Why should I accept the RPP Tracking Cookies? It's not mandatory, but... [ Read All ]
You don't have to have cookies installed to view RPPlondon.com and you can remove them at any point using your website browser settings.
Every browser has a different way to turn cookies off so it's best to check in your browser's "help" section (it's usually somewhere near the top of the page).
If you do keep the RPPlondon.com cookies (there aren't too many of them) we thought it only fair to let you know what they are and what they do.
What it does
RPPlondon.com uses this cookie to store information about your user credentials if you have an account on our Intranet.
(third party cookie)
RPPlondon.com uses Google Analytics to record user behaviour across the website.
Rest assured, we will never collect any personal information about you (or anyone who shares your device) such as your name, address or financial details via our website cookies. If you'd like to discuss cookies with us in more detail, please do contact us at firstname.lastname@example.org
The Eagle Transporter is a spacecraft and the iconic image of the 1970's television series Space 1999. The fleet of Eagles serve as the primary spacecraft of Moonbase Alpha. The Eagles are used to explore alien planets, defend Moonbase Alpha from attack, and to transport supplies and other items to and from the Moon.
The Eagle was designed by Brian Johnson and clearly influenced by the 1968 film 2001, A Space Odyssey. In turn, the Eagle spacecraft influenced the spaceship designs of Star Wars and other science fiction films and television series. Completely modular, the craft are divided into three basic sections : the command module, the passenger module/service pod, and the superstructure (containing the landing gear, access corridor/galley, aft compartment, fuel tanks and main propulsion system). All Eagles are equipped with artificial gravity.
Space 1999 is a British science-fiction television series that ran for two seasons and originally aired from 1975 to 1977. In the opening episode, nuclear waste from Earth stored on the Moon's far side explodes in a catastrophic accident on 13 September 1999, knocking the Moon out of orbit and sending it and the 311 inhabitants of Moonbase Alpha hurtling uncontrollably into space.
The series was the last production by the partnership of Gerry and Sylvia Anderson and was the most expensive series ever produced for television up to that time. Gerry Anderson MBE (born 14 April 1929) is a British publisher, producer, director and writer, famous for his futuristic television programmes, particularly those involving specially modified marionettes, a process called "Supermarionation".
His first television production was the 1957 Roberta Leigh children's series The Adventures of Twizzle and it would be almost a decade before his most famous and successful production, Thunderbirds, would be produced. His production company, originally known as AP Films and later renamed Century 21 Productions, was originally formed with partners Arthur Provis (hence AP Films – Anderson Provis Films), Reg Hill, John Read.

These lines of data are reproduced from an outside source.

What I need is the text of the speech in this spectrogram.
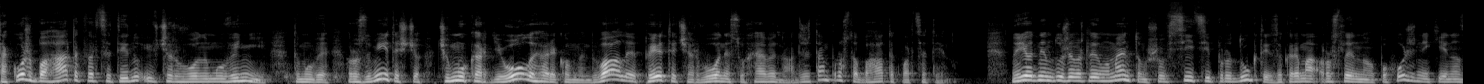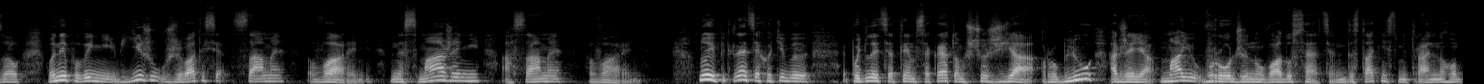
Також багато кверцетину і в червоному вині. Тому ви розумієте, що чому кардіологи рекомендували пити червоне сухе вино, адже там просто багато кверцетину. Ну є одним дуже важливим моментом, що всі ці продукти, зокрема рослинного походження, які я назвав, вони повинні в їжу вживатися саме варені, не смажені, а саме варені. Ну і під кінець я хотів би поділитися тим секретом, що ж я роблю, адже я маю вроджену ваду серця, недостатність мітрального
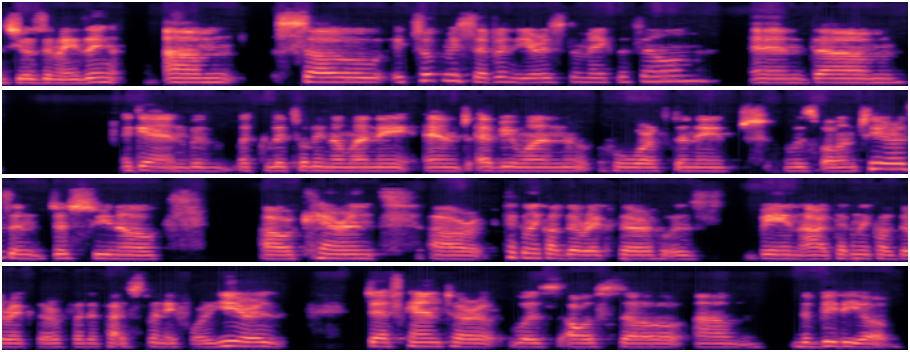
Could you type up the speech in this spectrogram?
and she was amazing. Um, so it took me seven years to make the film, and um, again with like literally no money, and everyone who worked on it was volunteers, and just you know. Our current, our technical director, who has been our technical director for the past 24 years, Jeff Cantor was also um, the video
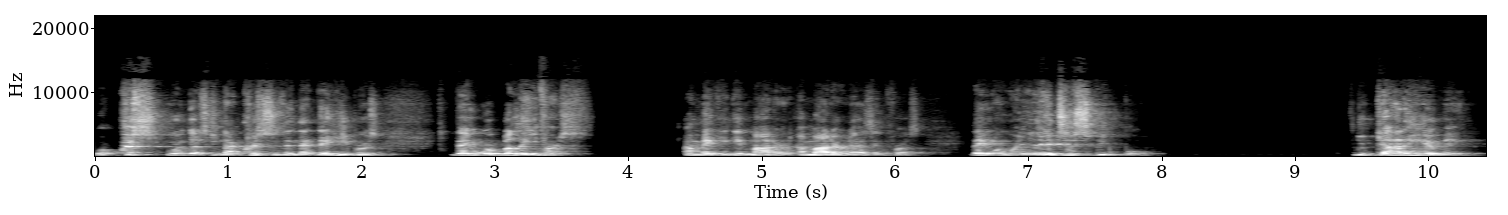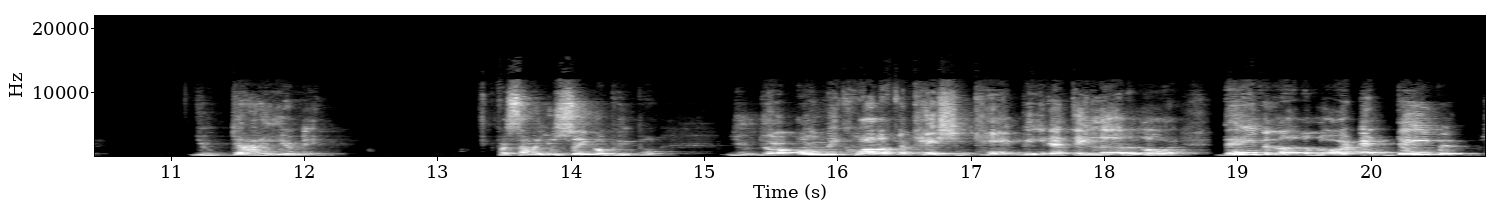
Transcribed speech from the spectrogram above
were Christians, not Christians in that they're Hebrews. They were believers. I'm making it modern, I'm modernizing for us. They were religious people. You gotta hear me. You gotta hear me. For some of you single people, you, your only qualification can't be that they love the Lord. David loved the Lord, and David,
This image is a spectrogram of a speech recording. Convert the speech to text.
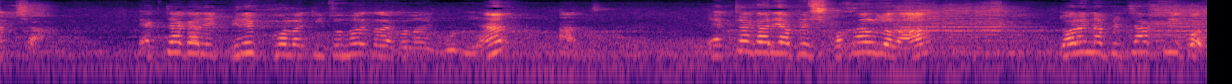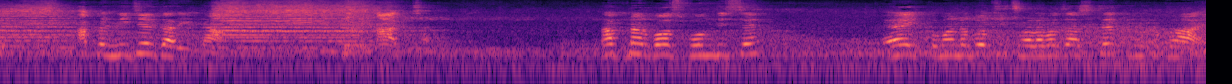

He has also written and produced several feature films, although these did not perform as well as expected at the box office. Following a successful move towards live action productions in the 1970s, his long and highly successful association with Lew Grade's ITC (Incorporated Television Company) ended with the second series of Space: 1999.